The amount of lead in the Flint water supply has fallen below federal limits, the Michigan Department of Environmental Quality said yesterday. In a letter to the city’s mayor, officials said that during the period from July to December last year, the 90th percentile of lead concentrations in Flint’s water was 12 parts per billion. That’s down from 20 parts per billion during the previous six-month period, and under the federal “action level” of 15 parts per billion.
The assessment marks a turnaround for the beleaguered city, which declared a state of emergency in 2015 after finding elevated levels of lead in children’s blood. Michigan state officials tested water at 368 sites in the area, stating that the lead levels recorded were now in line with similarly sized cities in the US.
Flint switched its water supply from the Detroit water system to the Flint River in 2014. The change was designed to save money, but left residents drinking water that had been contaminated by lead leached from old pipes in the city’s sewerage system. In October 2015, a study by the city’s Hurley Medical Center found that the switch had dramatically increased levels of the poisonous metal in children’s blood, and 12 people died during a Legionnaires’ disease outbreak believed to have been connected to the water. In January 2016 — a month after a state of emergency was declared in Flint — the EPA ordered that the state of Michigan intervene.
Karen Weaver, the mayor of Flint, said that the announcement was “encouraging,” but that the city was “not out of the woods yet.” Republican governor of Michigan, Rick Snyder, also pledged to keep working on the problem. “The remarkable improvement in water quality over the past year is a testament to all levels of government working together and the resilient people of Flint helping us help them through participation in the flushing programs," Snyder said, noting that there was “still more work to do in Flint.”
But even with the new assessment, several locals told the Associated Press that they still weren’t convinced that Flint’s water was safe to drink. “There's still lead in the system,” resident Melissa Mays said. "Especially with disruptions, main breaks — pieces of lead scale will be breaking off until these pipes are replaced.” Others have questioned the methods environmental officials used to gauge lead levels, arguing that the parts per billion vary wildly depending on sample location.
This varies wildly depending on where you sample and what levels of lead are deemed acceptable https://t.co/yrk6GsuzR4— Tim Carmody (@tcarmody) January 24, 2017
Marc Edwards, a researcher at Virginia Tech who helped identify Flint’s lead problem in 2015, told the Detroit News the announcement was a positive step that “indicates real progress by the state and feds in addressing what was once a public health crisis.” But Edwards said Flint still had a lot to do in order to upgrade its old infrastructure, and called into question the Environmental Protection Agency’s limits on dangerous metals in water supplies. “We have also learned that meeting the EPA lead and copper rule is simply not good enough, either in Flint or anywhere else,” Edwards said. “As long as bottled water and filters are provided by the state, residents should continue to use them to get extra health protection, while the infrastructure upgrades occur and water quality continues to improve.”

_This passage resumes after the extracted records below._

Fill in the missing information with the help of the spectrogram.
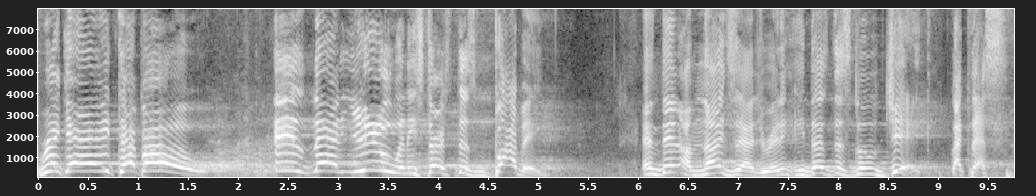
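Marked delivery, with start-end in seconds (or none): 0.0-3.6 very high, drawn-out, acted-out yell. Retelling how an older man spotted him: imitating a man yelling. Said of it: "And he yells my name".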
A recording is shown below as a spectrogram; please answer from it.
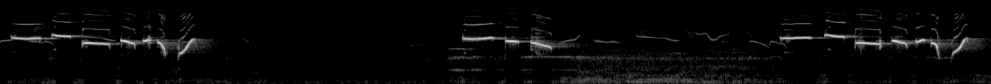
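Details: Oriental magpie-robin 'ngalas' song as therapy for a bird that has stopped singing: three loud bursts of piercing whistles and falling slurs, the middle one trailing into soft notes over a low background murmur.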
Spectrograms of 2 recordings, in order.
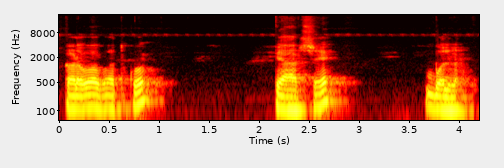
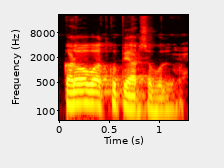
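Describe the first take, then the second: First: Word by word with long pauses, for writing down; dictating to students so they can write it; slow dictation. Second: Said in the usual way. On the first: Shown as a demonstration. Spacing out each chunk for the class to copy. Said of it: "ऐसे लिख सकते".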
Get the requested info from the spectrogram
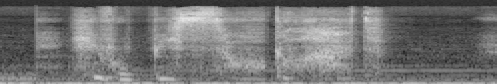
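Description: A person whispering a few breathy words over a low steady hum.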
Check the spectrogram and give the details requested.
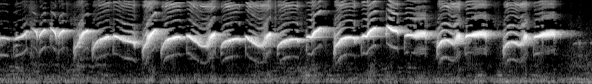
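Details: Caged fighting hwamei, a wild-caught adult kept one season in captivity, singing in the 'hót xòe' style: loud, clear whistled phrases that dip and rise, repeated in quick succession about every half second, with a quiet background.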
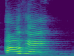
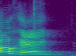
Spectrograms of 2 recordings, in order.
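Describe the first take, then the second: First: "Okay." jumps much higher and louder; the second, angrier "Okay." as it escalates; exasperated okay. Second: Clipped, annoyed okay, raised; a curt, pissed-off "Okay."; first annoyed "Okay." before it boils over; irritated okay. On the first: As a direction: let the anger spike on the second "Okay.". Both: Retold or imitated. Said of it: "Girl, she was so pissed".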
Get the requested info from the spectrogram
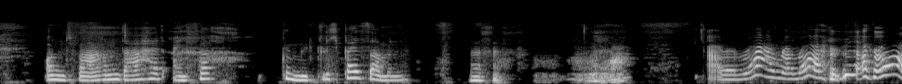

The state of Michigan has to replace at least 7 percent of its lead-lined pipes by June 30th, after its water was measured to be over the federal lead limit in the first six months of 2016, but it may not be forced to completely overhaul the system if it remains under the required parts per million. Nonetheless, the state says it will continue with the task, and has set aside $27 million to pay for it. This week’s assessment also allows Michigan to stop contributing toward Flint residents’ water bills, having previously provided payments dating back to the water supply switch in 2014.
The US government was criticized for its slow reaction to the problem in Flint, a city that ranks among the poorest in the country, and has a majority African-American population. The issue flitted back and forth from the spotlight, as President Obama and the presidential candidates visited the city to discuss the crisis, before moving on. Meanwhile, the state of Michigan began bringing criminal charges against city officials who did not do enough to study the Flint River’s quality before switching the city’s water supply.